The methods used are limited only by the person's imagination and access to technology. The cyberbully one moment may become the victim the next, as kids often change roles going from victim to bully and back again. This is of grave concern because reports indicate that children have killed each other and committed suicide after having been involved in a cyberbullying incident.
Cyberbullying is usually not a one time communication, unless it involves a death threat or a credible threat of serious bodily harm. Kids usually know it when they see it, while parents may be more worried about the lewd language used by the kids than the hurtful effect of rude and embarrassing posts.
Cyberbullying may arise to the level of a misdemeanor cyberharassment charge, or if the child is young enough may result in the charge of juvenile delinquency. Most of the time the cyberbullying does not go that far, although parents often try and pursue criminal charges. It typically can result in a child losing their ISP or IM accounts as a terms of service violation. In some cases, if hacking or identity theft is involved, it can be a serious criminal matter under state and federal law.
Historical perspective: Even though cyberbullying is associated with teens and children, adults engage in it too. Known as the "MySpace suicide" in May of 2008, a Missouri woman was accused of creating a fraudulent MySpace account (saying she was a 16-year-old boy) and using it to cyberbully a 13-year-old girl who later committed suicide (a former friend of one of her daughters). Read the full article here. In this instance, a federal grand jury in Los Angeles invoked a criminal statute more commonly used to go after computer hackers. The girl, Megan Meier, has become the poster child for cyberbullying, much like 9-year-old Amber Hagerman of the Amber Alert missing child program in the United States.

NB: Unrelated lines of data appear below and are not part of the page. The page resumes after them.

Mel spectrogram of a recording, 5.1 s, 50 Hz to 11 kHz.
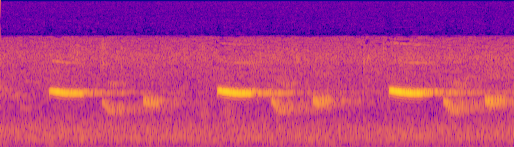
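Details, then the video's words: Male great tit proclaiming his existence in early spring sunshine, 25 February 2014: three measured phrases of a piercing whistle then two softer lower notes, about 1.7 seconds apart, against a continuous low hum. "A great tit proclaims his existence through the medium of bird song"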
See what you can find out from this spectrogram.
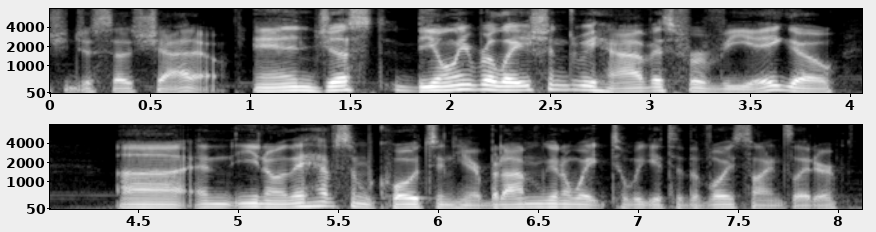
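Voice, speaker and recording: A man's voice: fairly low pitch, dry recording. A man hosting a reaction video, chatting casually and reading text aloud with frequent asides. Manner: chatty, pauses to add asides.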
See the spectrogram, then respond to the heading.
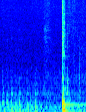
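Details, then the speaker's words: Car on stands, wheel rocked by hand: one sharp dull clunk with clear play in the wheel itself, not the steering column; owner supposes the steering ball joint is worn, with play also at the control arm. "à peine j'ai touché les roues je sais pas si vous entendrez le claque ni si vous voyez bien mais il y a un [ __ ] de jeu là c'est pas la colonne qui tourne c'est vraiment le jeu dans la roue quoi"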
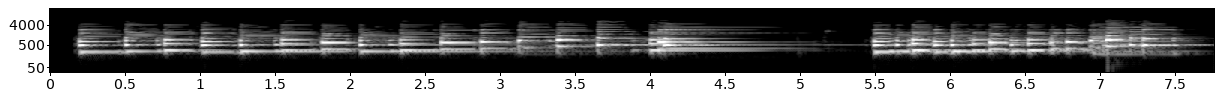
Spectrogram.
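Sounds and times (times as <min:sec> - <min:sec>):
banjo playing a ii V pattern: 0:00.0 - 0:07.7.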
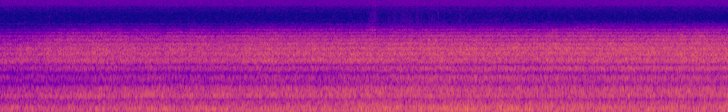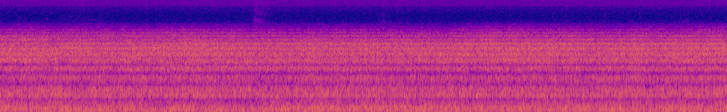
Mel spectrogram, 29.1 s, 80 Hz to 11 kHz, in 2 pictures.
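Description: Distant freight train hauled by an LE5100 (060-EA) electric locomotive rolling steadily along a curve: a continuous rumble of the wagons with several steady tones over it. It grows louder over the first ten seconds, then holds.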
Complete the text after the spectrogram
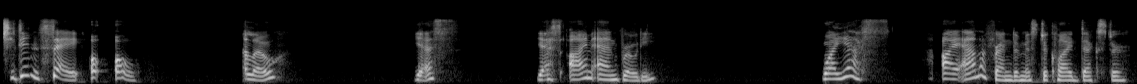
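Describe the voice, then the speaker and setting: A woman playing a distraught, obsessive lovesick woman in a 1940s-style radio drama, with an intense, halting, theatrical delivery. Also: a little high, animated, no echo. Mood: breathless anticipation.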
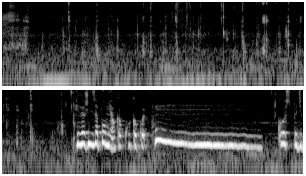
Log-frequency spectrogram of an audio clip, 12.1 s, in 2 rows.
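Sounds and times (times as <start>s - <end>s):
food crunches: 0.8s - 7.6s
wet chewing: 0.8s - 7.6s.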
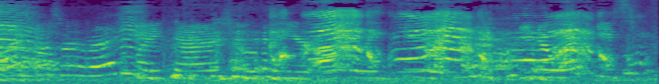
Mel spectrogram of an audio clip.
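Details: Cry of a newborn son just after a hospital delivery, noted to have a short cord: strong, repeated high-pitched wailing with vigorous breaths between cries; a normal healthy newborn cry.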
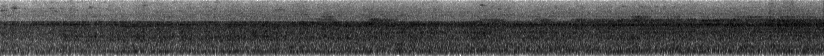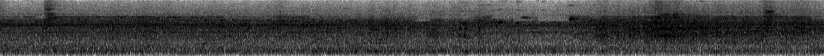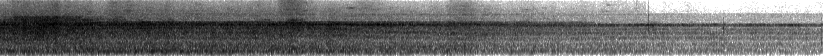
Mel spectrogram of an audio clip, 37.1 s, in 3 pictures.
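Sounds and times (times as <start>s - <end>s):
freight train wheels rumbling: 0.0s - 37.0s.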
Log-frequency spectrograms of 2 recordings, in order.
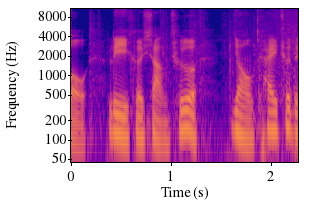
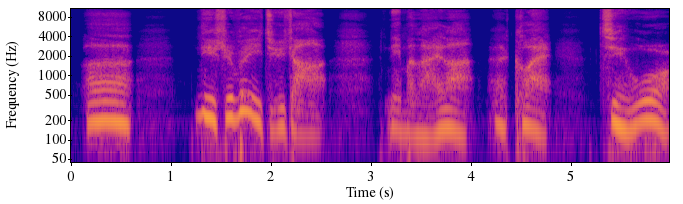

In 2014, research found that children and young adults who are bullied are more than twice as likely to consider suicide and two and a half times as likely to try to kill themselves, and the study concluded that those taunted online are even more vulnerable. The findings are based on more than 40 studies, involving more than 284,000 young people ages 9 to 21, that examined the relationship between bullying and suicidal thoughts or attempts. Previous studies have found that traditional bullying and cyberbullying—by email, text messages, or videos—are equally likely to provoke suicidal thoughts in victims. But the new study found that kids subjected to cyberbullying are about three times more likely than their peers to have suicidal thoughts. “This may be because victims of cyberbullying feel denigrated before a wider audience, or because the event is stored on the Internet, they may relive denigrating experiences more often,” study leader Mitch van Geel of Leiden University in the Netherlands tells LiveScience.com. At this time, an estimated 15 to 20 percent of adolescents are involved in bullying—as the perpetrator, the victim, or both.
NetLingo Classification: Online Jargon